Headlines these days refer to central bankers "setting inflation targets" and "anchoring expectations." Presidential candidates extol the merits of early childhood development. Politicians condemn "too-big-to-fail" bank bailouts. Cryptocurrency raises questions about the very nature of money.

These terms and theories might sound like products of East Coast intellectuals and enigmatic think tanks. But, in fact, they're as Minnesotan as corn dogs and walleye — born from a historic partnership between the University of Minnesota and the Federal Reserve Bank of Minneapolis. Indeed, much of today's economic discourse and policymaking builds on an intellectual foundation laid in our backyard, 50 years ago.

It's a foundation we'll honor later this month as some of the world's most distinguished economists gather to discuss and salute the legacy and future of a remarkable Minnesota collaboration.

Six of the pioneering scholars who will convene here for an academic conference — Lars Peter Hansen, Finn Kydland, Robert Lucas, Edward Prescott, Thomas Sargent and Christopher Sims — are Nobel laureates who have conducted research at the University of Minnesota and the Minneapolis Fed (four as employees or while still grad students). Prescott, Sargent, Sims and their colleague Neil Wallace will take the stage Thursday, Aug. 22, at the U's Ted Mann Concert Hall in a free public event — "The Four Horsemen of the Economic Revolution" — starting at 5 p.m.

The University-Fed partnership dates back to the late 1960s. Revolution was in the air, and economics was not immune. Prevailing economic theory could not explain why prices rose as jobs vanished. Nor did it offer a policy solution. President Richard Nixon tried wage and price controls. President Gerald Ford launched "Whip Inflation Now." Both policies failed. Mainstream economists had no answers.

Out of this turmoil, the partnership between economists at the U and the Minneapolis Fed was born. Together, they worked to understand the causes of high inflation and economic stagnation. Understanding led to better policy prescriptions championed by Minneapolis Fed leaders. The result was a revolution in both economic scholarship and policy.

Lessons learned then remain relevant for today. Take the idea that economic policy affects the economy by changing people's expectations of future policy. One implication is that the Fed's most powerful tool is its credibility.
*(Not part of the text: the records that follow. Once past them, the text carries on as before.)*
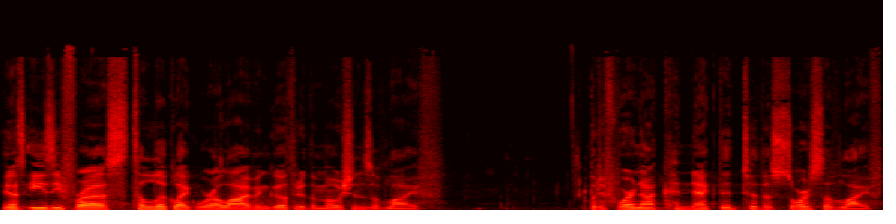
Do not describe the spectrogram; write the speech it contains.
You know, it's easy for us to look like we're alive and go through the motions of life. But if we're not connected to the source of life,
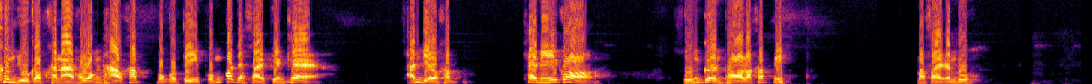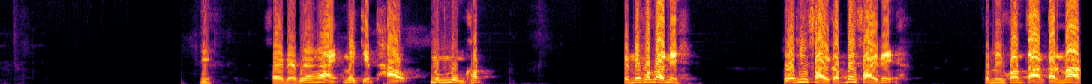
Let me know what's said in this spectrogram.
ขึ้นอยู่กับขนาดของรองเท้าครับ ปกติผมก็จะใส่เพียงแค่ ชั้นเดียวครับ แค่นี้ก็สูงเกินพอแล้วครับนี่ มาใส่กันดู นี่ ใส่แบบง่ายๆ ไม่เก็บเท้านุ่มๆครับ เห็นไหมครับว่านี่ ตัวที่ใส่กับไม่ใส่นี่ จะมีความต่างกันมาก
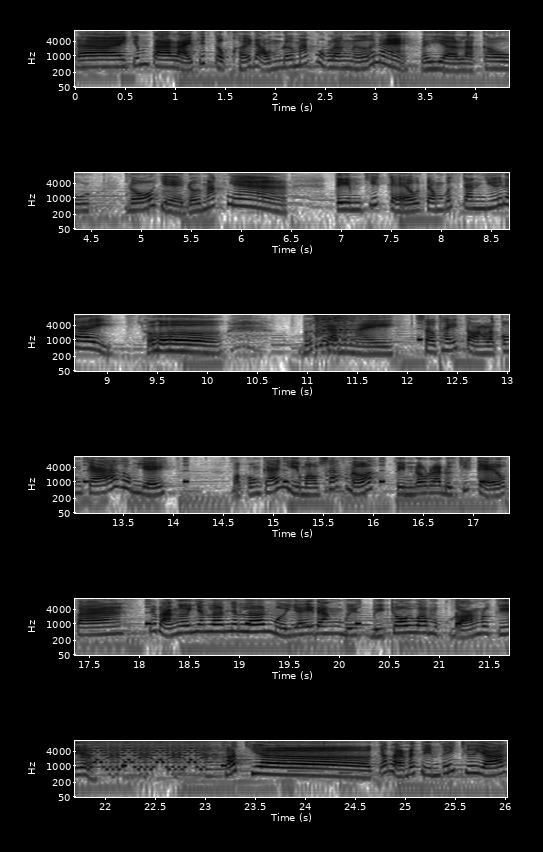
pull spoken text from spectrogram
Rồi chúng ta lại tiếp tục khởi động đôi mắt một lần nữa nè. Bây giờ là câu đố về đôi mắt nha. Tìm chiếc kẹo trong bức tranh dưới đây. Bức tranh này, sao thấy toàn là con cá không vậy? Mà con cá nhiều màu sắc nữa. Tìm đâu ra được chiếc kẹo ta? Các bạn ơi, nhanh lên nhanh lên. 10 giây đang bị bị trôi qua một đoạn rồi kia Hết giờ. Các bạn đã tìm thấy chưa vậy?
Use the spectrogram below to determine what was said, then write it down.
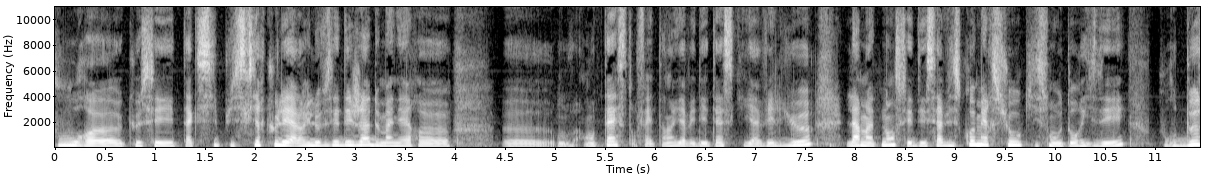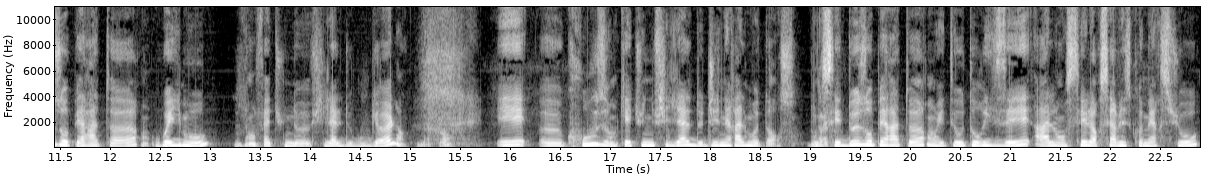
pour euh, que ces taxis puissent circuler. Alors, ils le faisaient déjà de manière euh, euh, en test en fait. Hein. Il y avait des tests qui avaient lieu. Là maintenant, c'est des services commerciaux qui sont autorisés pour deux opérateurs, Waymo, qui est en mhm. fait une filiale de Google, et euh, Cruise, qui est une filiale de General Motors. Donc ces deux opérateurs ont été autorisés à lancer leurs services commerciaux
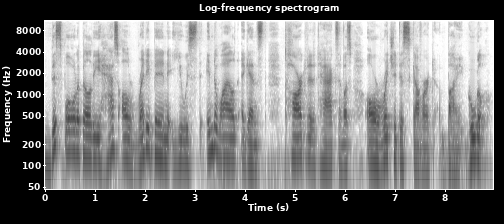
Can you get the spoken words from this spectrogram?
This vulnerability has already been used in the wild against targeted attacks and was originally discovered by Google.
Much of what the Fed currently does — the 2 percent inflation target to "anchor" inflation expectations, "forward guidance" on interest rates — builds credibility.

Other lessons have been harder to teach. Long before the global financial crisis, the partnership warned of "too-big-to-fail" banks. We also warned that the implicit promise of government bailouts of banks would lead to excessive risk-taking. These risks remain a problem despite the crisis; we offer a solution in the Minneapolis Plan to End Too Big to Fail.
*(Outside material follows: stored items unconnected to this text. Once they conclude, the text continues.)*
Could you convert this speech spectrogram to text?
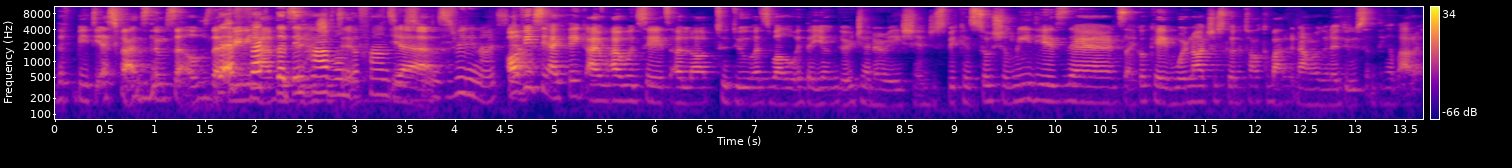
the bts fans themselves that the really effect have that they have on the fans yeah is, is really nice. yeah. Obviously, I think I, I would say it's a lot to do as well with the younger generation, just because social media is there. It's like, okay, we're not just going to talk about it now; we're going to do something about it.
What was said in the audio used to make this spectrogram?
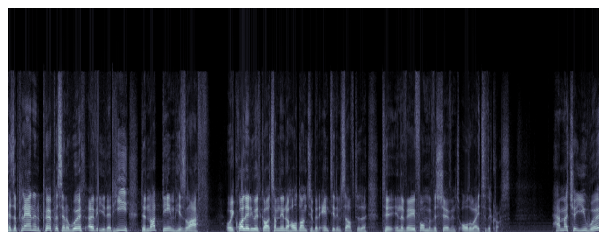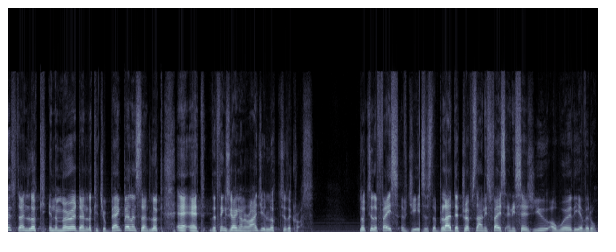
has a plan and a purpose and a worth over you that he did not deem his life or equality with God something to hold on to, but emptied himself to the, to, in the very form of a servant all the way to the cross. How much are you worth? Don't look in the mirror. Don't look at your bank balance. Don't look at, at the things going on around you. Look to the cross. Look to the face of Jesus, the blood that drips down his face, and he says, You are worthy of it all.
The partnership's lessons remain relevant for today's scholarship as well. Economists everywhere continue to build on our research into the causes of business cycles. And our research scholars continue to tackle some of the toughest economic problems of our time.
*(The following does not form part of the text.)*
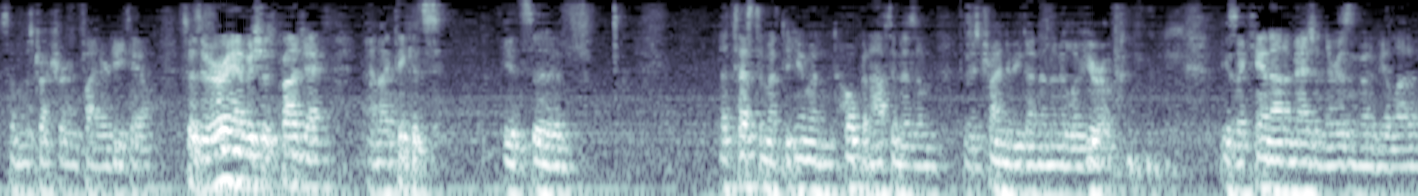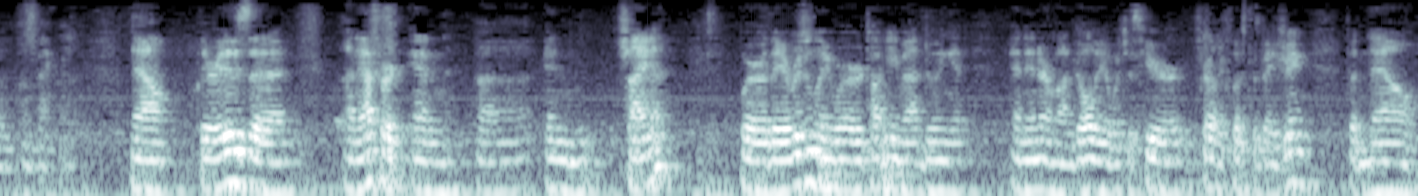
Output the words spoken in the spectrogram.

• Dramatic disparities in economic circumstance and opportunity are the focus of taxation and social safety net analyses by our economists.

• Achievement gaps are the target of the Minneapolis Fed's nationally recognized economic research on the importance of investing in early childhood development.

• Addressing economic disparities through research and policy solutions is central to the mission of the Minneapolis Fed's Opportunity & Inclusive Growth Institute and the University's Heller-Hurwicz Economics Institute.

• Recurrent sovereign debt crises that afflict nations worldwide are addressed by analyses and policy recommendations developed in Minneapolis.

• Sustained research on optimal fiscal and monetary policy highlights the importance of clarity and consistency in guiding public expectations.

What's most impressive is how quickly these theoretical advances have been introduced into policy debates, a truly quick move to market. One of the deep legacies of the Minnesota partnership is the understanding that solid economic research is the bedrock of sound economic policy.

But this week's conference is not a mere celebration of bygone research. Our glory days have not passed. Energetic, smart graduate students continue to shuttle between the university and the Fed, and they are proof that the future of the partnership is brilliant. In ways we cannot begin to imagine, when it comes to economic theory and policy, they will launch the next revolutions.

Art Rolnick is a former senior vice president and director of research at the Federal Reserve Bank of Minneapolis and now a senior fellow at the University of Minnesota's Humphrey School of Public Affairs. Mark L.J. Wright is a current Minneapolis Fed senior vice president and director of research.